━━━━━ EXTRACTED ENTRIES

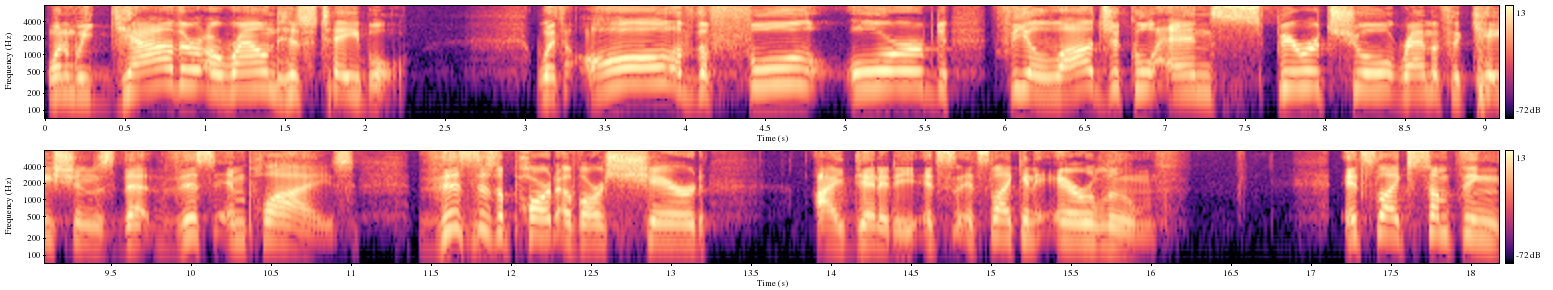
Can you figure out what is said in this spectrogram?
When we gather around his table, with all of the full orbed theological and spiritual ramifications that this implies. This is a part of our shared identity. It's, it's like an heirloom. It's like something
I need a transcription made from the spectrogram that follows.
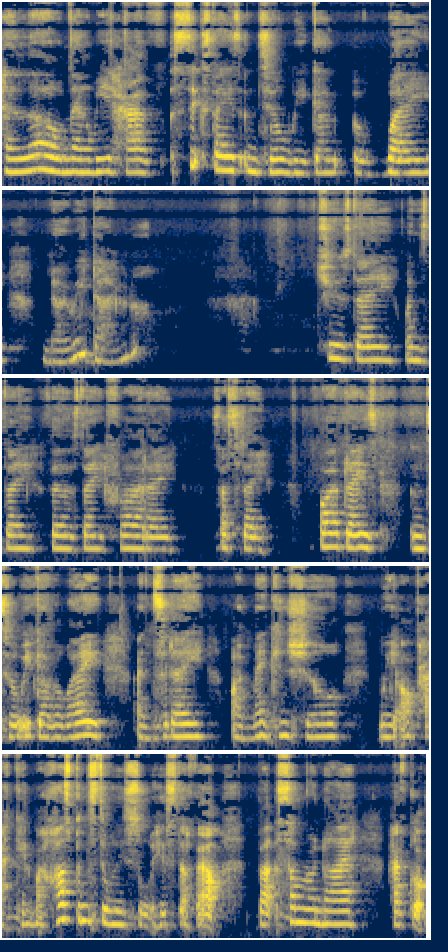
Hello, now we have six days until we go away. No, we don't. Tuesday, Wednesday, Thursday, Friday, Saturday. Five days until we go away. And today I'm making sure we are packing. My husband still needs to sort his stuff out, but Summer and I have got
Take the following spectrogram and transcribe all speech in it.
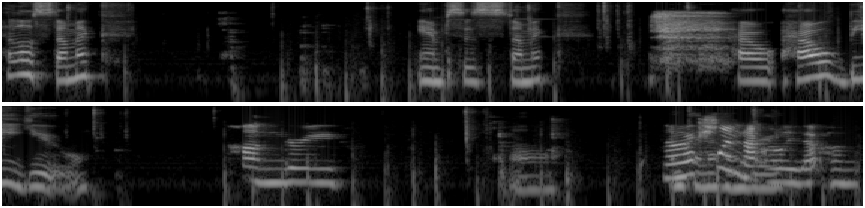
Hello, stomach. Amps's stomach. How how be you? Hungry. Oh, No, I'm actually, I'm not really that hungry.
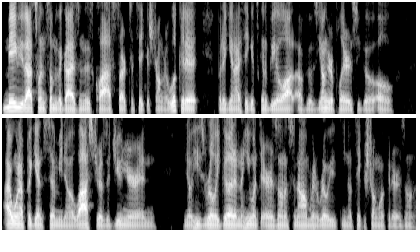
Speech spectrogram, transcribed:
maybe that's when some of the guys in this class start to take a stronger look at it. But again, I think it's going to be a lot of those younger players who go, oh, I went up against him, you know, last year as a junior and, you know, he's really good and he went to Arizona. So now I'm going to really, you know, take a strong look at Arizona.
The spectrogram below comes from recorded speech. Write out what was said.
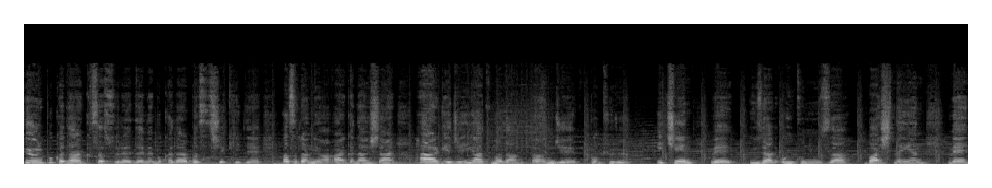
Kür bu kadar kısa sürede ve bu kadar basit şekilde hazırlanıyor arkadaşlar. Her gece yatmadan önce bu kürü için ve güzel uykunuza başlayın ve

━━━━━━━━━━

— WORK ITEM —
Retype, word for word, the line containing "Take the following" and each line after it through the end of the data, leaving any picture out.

— PROBLEM SOLUTION —
Take the following spectrogram and transcribe all speech in it.
Hello, stomach. Amps's stomach. How how be you? Hungry. Oh, No, I'm actually, I'm not really that hungry.
Speech spectrogram, transcribed:
maybe that's when some of the guys in this class start to take a stronger look at it. But again, I think it's going to be a lot of those younger players who go, oh, I went up against him, you know, last year as a junior and, you know, he's really good and he went to Arizona. So now I'm going to really, you know, take a strong look at Arizona.
The spectrogram below comes from recorded speech. Write out what was said.
Kür bu kadar kısa sürede ve bu kadar basit şekilde hazırlanıyor arkadaşlar. Her gece yatmadan önce bu kürü için ve güzel uykunuza başlayın ve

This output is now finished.